Another example is this – I had some gotten some reports of users not being able to successfully refresh some credentials. Now, I can look at the code and see the call being made to refresh credentials, pull the appropriate values from the configuration file, and see what’s getting returned, but there’s no line for that in the logs. Now I’m having to re-create the scenario to get the error message so I can research what causes it, instead of just reading the error message from the logs and jumping straight into the researching and fixing it part of the proceedings.

All of these thoughts on logging are a fairly recent development for me, and I have a lot of old code that has terrible logging associated with it. But, I am trying to make sure I have plenty of logging in the code that I’m touching now, with the hope that eventually logging will be improved all over, although that’s likely to be a long, hard slog. I’m committed to pushing through with it though. More logging isn’t really going to hurt anything, and if it makes debugging easier in the future, then all the better.

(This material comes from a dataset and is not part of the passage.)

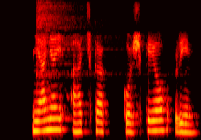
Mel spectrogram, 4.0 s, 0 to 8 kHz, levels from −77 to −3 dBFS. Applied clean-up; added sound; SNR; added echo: none; Hi-hat; 19 dB; none.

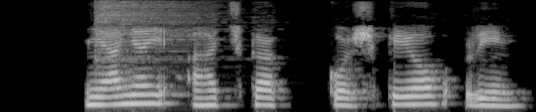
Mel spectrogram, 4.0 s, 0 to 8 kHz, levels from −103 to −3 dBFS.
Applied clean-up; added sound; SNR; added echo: classical method spectral subtraction.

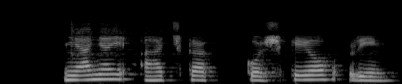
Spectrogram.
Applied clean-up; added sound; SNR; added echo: neural mask model RNNoise.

Right now, my general philosophy on logging is as follows:

  • INFO for enough debugging to verify that something’s running without failing. At a bare minimum, this includes a log entry for entering and leaving a method, as well as enough log statements to give me a basic idea of about where in my code things went wrong should an operation fail.
  • DEBUG for information that will help me debug an issue, but is only really useful once I’ve confirmed that an issue exists.
  • WARNING for things that didn’t work the way I intended, but I had a workaround for them (this is for things like handling API rate limits, for example)
  • ERROR for exceptions I catch (with stack trace).

We spend a lot of time debugging via  println() when we’re in school, but we’re still really bad about putting those debugging statements into our code proactively, probably because in school all our projects are fire-and-forget. Once they’re turned in, there’s no maintenance involved, so we never learn what’s it’s like to have to go back to something weeks or months after we wrote it and figure out what’s going on with some particular user’s experience. That said, it’s an area of my programming that I’m trying to focus on right now, and hopefully it’ll start paying off in the next couple of months.

 Posted by at 12:34 AM